### Task prompt
Reproduce the records starting at the line that contains "Interpret this spectrogram" and running to the last line, exactly and in full.

== == ==

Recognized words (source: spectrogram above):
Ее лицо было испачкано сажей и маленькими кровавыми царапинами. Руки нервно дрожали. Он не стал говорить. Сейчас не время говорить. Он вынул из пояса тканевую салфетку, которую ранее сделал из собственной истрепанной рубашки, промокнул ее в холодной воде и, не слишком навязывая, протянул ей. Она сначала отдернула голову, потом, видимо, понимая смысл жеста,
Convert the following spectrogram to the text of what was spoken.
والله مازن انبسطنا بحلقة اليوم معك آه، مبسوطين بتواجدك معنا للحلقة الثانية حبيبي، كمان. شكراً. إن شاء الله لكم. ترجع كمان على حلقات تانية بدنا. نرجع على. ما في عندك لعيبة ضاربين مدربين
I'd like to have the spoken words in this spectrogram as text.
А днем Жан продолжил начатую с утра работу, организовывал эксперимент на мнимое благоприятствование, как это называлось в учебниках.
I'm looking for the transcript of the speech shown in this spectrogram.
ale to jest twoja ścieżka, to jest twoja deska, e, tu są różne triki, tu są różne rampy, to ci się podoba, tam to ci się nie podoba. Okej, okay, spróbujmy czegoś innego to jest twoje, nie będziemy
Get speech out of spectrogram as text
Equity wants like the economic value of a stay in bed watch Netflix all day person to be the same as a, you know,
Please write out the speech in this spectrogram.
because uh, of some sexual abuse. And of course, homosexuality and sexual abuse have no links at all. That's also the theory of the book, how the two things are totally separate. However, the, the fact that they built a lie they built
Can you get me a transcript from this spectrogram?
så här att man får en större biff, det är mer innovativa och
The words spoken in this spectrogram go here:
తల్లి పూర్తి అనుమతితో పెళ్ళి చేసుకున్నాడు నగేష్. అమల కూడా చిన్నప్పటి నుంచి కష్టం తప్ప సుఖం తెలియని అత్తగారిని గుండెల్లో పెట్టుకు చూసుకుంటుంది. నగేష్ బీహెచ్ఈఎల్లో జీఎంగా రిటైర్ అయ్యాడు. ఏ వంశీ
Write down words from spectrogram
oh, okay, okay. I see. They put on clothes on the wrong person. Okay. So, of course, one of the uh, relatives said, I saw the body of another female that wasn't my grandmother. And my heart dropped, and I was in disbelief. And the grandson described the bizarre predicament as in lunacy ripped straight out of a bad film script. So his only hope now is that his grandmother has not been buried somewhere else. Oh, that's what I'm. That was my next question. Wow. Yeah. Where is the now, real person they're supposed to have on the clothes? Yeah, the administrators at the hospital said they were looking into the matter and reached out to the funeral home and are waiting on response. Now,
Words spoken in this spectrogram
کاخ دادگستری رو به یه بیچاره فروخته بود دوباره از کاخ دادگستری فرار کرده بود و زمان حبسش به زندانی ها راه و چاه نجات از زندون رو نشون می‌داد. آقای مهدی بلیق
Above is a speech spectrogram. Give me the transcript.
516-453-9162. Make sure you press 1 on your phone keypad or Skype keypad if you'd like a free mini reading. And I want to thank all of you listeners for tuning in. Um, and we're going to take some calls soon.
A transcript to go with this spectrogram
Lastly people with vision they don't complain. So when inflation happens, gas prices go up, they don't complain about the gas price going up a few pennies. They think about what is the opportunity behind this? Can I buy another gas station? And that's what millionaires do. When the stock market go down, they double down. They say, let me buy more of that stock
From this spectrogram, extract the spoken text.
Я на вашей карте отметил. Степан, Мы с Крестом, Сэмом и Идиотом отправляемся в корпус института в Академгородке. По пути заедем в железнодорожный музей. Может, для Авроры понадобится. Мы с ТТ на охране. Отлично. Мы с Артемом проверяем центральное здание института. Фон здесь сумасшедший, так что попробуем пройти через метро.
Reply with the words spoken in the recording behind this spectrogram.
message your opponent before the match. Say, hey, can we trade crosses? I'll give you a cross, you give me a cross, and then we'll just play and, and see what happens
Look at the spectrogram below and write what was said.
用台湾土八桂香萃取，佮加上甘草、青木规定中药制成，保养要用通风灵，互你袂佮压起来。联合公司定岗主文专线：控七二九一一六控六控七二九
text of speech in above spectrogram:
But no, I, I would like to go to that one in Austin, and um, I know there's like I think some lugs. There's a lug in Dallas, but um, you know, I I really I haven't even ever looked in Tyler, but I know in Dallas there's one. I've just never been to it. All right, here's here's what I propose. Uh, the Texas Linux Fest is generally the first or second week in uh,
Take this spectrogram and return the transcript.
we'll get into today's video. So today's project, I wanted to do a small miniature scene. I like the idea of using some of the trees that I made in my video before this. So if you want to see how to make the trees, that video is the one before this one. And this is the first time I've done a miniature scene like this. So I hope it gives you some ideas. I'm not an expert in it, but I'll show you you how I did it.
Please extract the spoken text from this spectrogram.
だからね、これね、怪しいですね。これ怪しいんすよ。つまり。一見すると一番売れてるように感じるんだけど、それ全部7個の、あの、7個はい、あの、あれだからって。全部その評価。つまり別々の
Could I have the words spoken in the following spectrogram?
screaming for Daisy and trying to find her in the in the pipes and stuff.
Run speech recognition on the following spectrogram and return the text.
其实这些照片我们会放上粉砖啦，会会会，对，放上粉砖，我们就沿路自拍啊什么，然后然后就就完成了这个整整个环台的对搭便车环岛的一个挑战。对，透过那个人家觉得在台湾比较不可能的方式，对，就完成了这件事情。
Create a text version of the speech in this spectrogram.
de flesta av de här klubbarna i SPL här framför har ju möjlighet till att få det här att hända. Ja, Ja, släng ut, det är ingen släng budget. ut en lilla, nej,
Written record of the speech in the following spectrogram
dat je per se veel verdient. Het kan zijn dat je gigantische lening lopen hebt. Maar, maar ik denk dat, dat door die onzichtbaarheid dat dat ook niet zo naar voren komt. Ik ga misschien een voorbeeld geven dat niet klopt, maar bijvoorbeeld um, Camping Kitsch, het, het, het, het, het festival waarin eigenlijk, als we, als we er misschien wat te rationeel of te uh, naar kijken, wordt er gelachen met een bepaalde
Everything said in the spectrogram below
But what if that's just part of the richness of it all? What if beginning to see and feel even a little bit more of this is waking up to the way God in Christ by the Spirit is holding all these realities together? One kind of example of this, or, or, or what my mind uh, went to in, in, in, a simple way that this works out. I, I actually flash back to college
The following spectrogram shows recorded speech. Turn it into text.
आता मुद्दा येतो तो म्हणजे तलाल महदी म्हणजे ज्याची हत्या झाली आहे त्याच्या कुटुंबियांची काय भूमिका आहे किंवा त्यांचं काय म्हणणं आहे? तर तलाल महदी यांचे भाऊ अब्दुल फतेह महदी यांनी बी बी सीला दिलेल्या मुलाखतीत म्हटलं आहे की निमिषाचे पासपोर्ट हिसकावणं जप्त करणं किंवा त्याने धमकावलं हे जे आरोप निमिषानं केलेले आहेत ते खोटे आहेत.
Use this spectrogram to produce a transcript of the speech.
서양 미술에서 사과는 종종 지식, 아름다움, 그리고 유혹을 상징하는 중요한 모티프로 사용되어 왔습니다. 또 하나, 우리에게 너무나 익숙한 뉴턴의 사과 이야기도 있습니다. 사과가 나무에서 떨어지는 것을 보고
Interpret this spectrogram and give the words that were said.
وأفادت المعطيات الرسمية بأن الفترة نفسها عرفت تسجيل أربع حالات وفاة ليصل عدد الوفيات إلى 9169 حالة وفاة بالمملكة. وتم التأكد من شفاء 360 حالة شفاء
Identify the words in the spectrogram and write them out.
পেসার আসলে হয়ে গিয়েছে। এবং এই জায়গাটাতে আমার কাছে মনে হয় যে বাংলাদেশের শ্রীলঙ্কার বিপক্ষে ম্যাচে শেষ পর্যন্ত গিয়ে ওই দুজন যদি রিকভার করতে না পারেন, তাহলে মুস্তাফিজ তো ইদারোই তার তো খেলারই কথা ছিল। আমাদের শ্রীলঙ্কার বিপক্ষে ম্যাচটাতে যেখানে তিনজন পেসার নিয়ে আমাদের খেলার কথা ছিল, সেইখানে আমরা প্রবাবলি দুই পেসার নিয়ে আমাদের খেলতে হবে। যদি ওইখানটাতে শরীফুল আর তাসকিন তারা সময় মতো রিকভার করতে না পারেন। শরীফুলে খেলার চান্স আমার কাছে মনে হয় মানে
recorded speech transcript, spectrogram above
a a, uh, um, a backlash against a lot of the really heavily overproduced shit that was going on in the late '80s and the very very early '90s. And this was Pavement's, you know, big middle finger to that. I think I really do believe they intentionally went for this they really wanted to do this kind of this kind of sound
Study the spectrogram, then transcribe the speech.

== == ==

### Task answer
Interpret this spectrogram and give the words that were said.
وأفادت المعطيات الرسمية بأن الفترة نفسها عرفت تسجيل أربع حالات وفاة ليصل عدد الوفيات إلى 9169 حالة وفاة بالمملكة. وتم التأكد من شفاء 360 حالة شفاء
Identify the words in the spectrogram and write them out.
পেসার আসলে হয়ে গিয়েছে। এবং এই জায়গাটাতে আমার কাছে মনে হয় যে বাংলাদেশের শ্রীলঙ্কার বিপক্ষে ম্যাচে শেষ পর্যন্ত গিয়ে ওই দুজন যদি রিকভার করতে না পারেন, তাহলে মুস্তাফিজ তো ইদারোই তার তো খেলারই কথা ছিল। আমাদের শ্রীলঙ্কার বিপক্ষে ম্যাচটাতে যেখানে তিনজন পেসার নিয়ে আমাদের খেলার কথা ছিল, সেইখানে আমরা প্রবাবলি দুই পেসার নিয়ে আমাদের খেলতে হবে। যদি ওইখানটাতে শরীফুল আর তাসকিন তারা সময় মতো রিকভার করতে না পারেন। শরীফুলে খেলার চান্স আমার কাছে মনে হয় মানে
recorded speech transcript, spectrogram above
a a, uh, um, a backlash against a lot of the really heavily overproduced shit that was going on in the late '80s and the very very early '90s. And this was Pavement's, you know, big middle finger to that. I think I really do believe they intentionally went for this they really wanted to do this kind of this kind of sound
Study the spectrogram, then transcribe the speech.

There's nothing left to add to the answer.